“We laugh all the time. We have a very peculiar sense of humor,” Mr. Goldfarb said. “We trust each other implicitly.”
“We’ve never ever had an argument about commission splits,” Mr. Lindenfeld said.
“Not once,” the other chimed in.
Among the brokers’ pinnacle achievements was their work at the Crowne Plaza Hotel in Times Square, where they leased and repositioned 32,000 square feet. They first suggested that ownership shorten the Broadway entrance and create a 1,000-square-foot retail space. They leased it out, renegotiated the Hershey’s lease, combined two spaces to create the Phantom of Broadway souvenir shop and also put a New York Sports Club into the building.
Today they exclusively handle AIMCO’s Manhattan properties and the Friedman family’s retail and development portfolio, including 111 Nassau Street, 185 Columbus Avenue, 345 West 42nd Street and 120 West 23rd Street.
They recently represented landlord 52/54 CSQ Realty in Muji’s 8,000-square-foot lease at 52 Cooper Square in the East Village, and they represented landlord Ann/Nassau Realty and tenant Da Claudio Ristorante and Salumeria in a 3,800-square-foot deal at 111 Nassau Street.
In Harlem, the brokers have cut leases for about 30 stores that stretch across 15 buildings, including the mom and pops Keur Sohkna Restaurant, Just Lorraine’s Place and El Caribe.
The 125th Street thoroughfare thrives today thanks in part to the roots the brokers helped plant there years ago. Most recently, they brought baby clothing shop Carter’s to 215 West 125th Street, and they are marketing one remaining space there, another at 55 West 125th Street, and a 4,826-square-foot space at Strivers Gardens at 300 West 125th.

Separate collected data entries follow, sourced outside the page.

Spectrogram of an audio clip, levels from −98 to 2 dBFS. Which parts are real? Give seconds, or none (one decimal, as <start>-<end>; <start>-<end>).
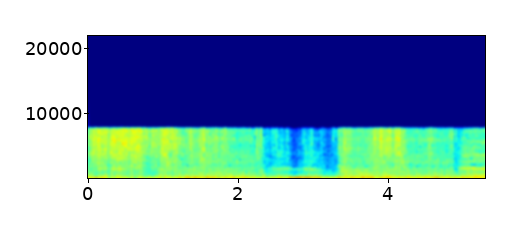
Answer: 0.0-3.3; 4.1-5.3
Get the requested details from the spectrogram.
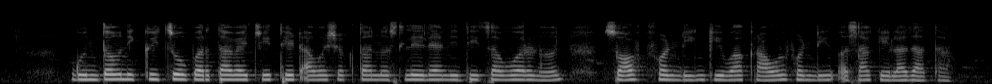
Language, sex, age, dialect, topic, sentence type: Marathi, female, 18-24, Southern Konkan, banking, statement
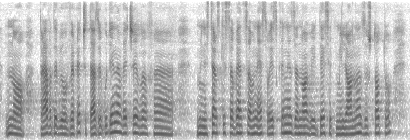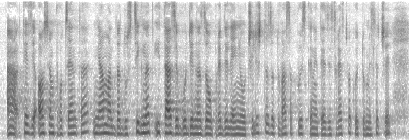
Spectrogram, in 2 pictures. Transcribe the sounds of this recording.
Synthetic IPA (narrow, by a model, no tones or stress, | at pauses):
not̪ɾʲavəd̪ɐviʊvɛɾʲʔət͡ʃɛt̪aziɡod̪inəvɛt͡ʃɛvəf | minist̪ɛɾskʲiəsɐvɛt̪səvnɛsɛlˠiskənɛzɐnɔvid̪ɛsɛt̪milʲiɔnəzɐʃt̪ɔt̪o | t̪ɛziʔɔsɛmpɾot̪sɛnt̪ənʲaməd̪ɐd̪ost̪iɡnət̪it̪aziɡod̪inəzɐopɾɛd̪ɛlɛniʊt͡ʃiliʃt̪əzɐt̪ovasəpoiskənit̪ɛzisɾɛt̪st̪vəkoit̪ʊmislʲət͡ʃɛ̰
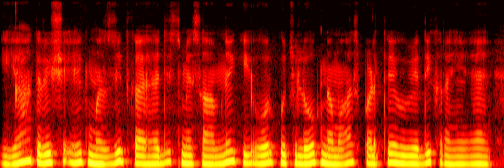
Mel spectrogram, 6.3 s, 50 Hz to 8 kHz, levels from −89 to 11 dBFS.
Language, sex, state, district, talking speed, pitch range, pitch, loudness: Hindi, male, Jharkhand, Ranchi, 170 wpm, 135-155 Hz, 145 Hz, -15 LUFS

Activity is also moving east along 125th Street as retail tries to keep pace with gentrification and a surge in local residential development, with Waterbridge Capital, Artimus Construction and Archstone among those planning considerable mixed-use developments on the eastern side of the street.
“East 125th Street is the most talked about area in terms of the development that’s coming in,” Mr. Lindenfeld said.
The two brokers are adamant that they will continue to fill existing retail gaps both along 125th Street and throughout Harlem by working with the people who helped pave the way to more lucrative deals while maintaining their honesty and integrity and giving good advice.
Admittedly, in some cases it’s hard say no to a deal. For instance, Mr. Goldfarb predicts the ultimate demise of the retail juice trend. “That’s a trend that’s going to die,” he said. “But I can’t say to someone with three stores and financial backing: ‘I don’t know if this is going to work.’”
He also acknowledged that some business ideas are destined for success, whether or not they might seem just a little bit crazy at first. He recalled a chance encounter with Colonel Sanders (of KFC fame) early on in his career, when the fast food giant first began establishing franchises throughout the city.
“I said, ‘nobody is going to buy fried chicken in New York City!’”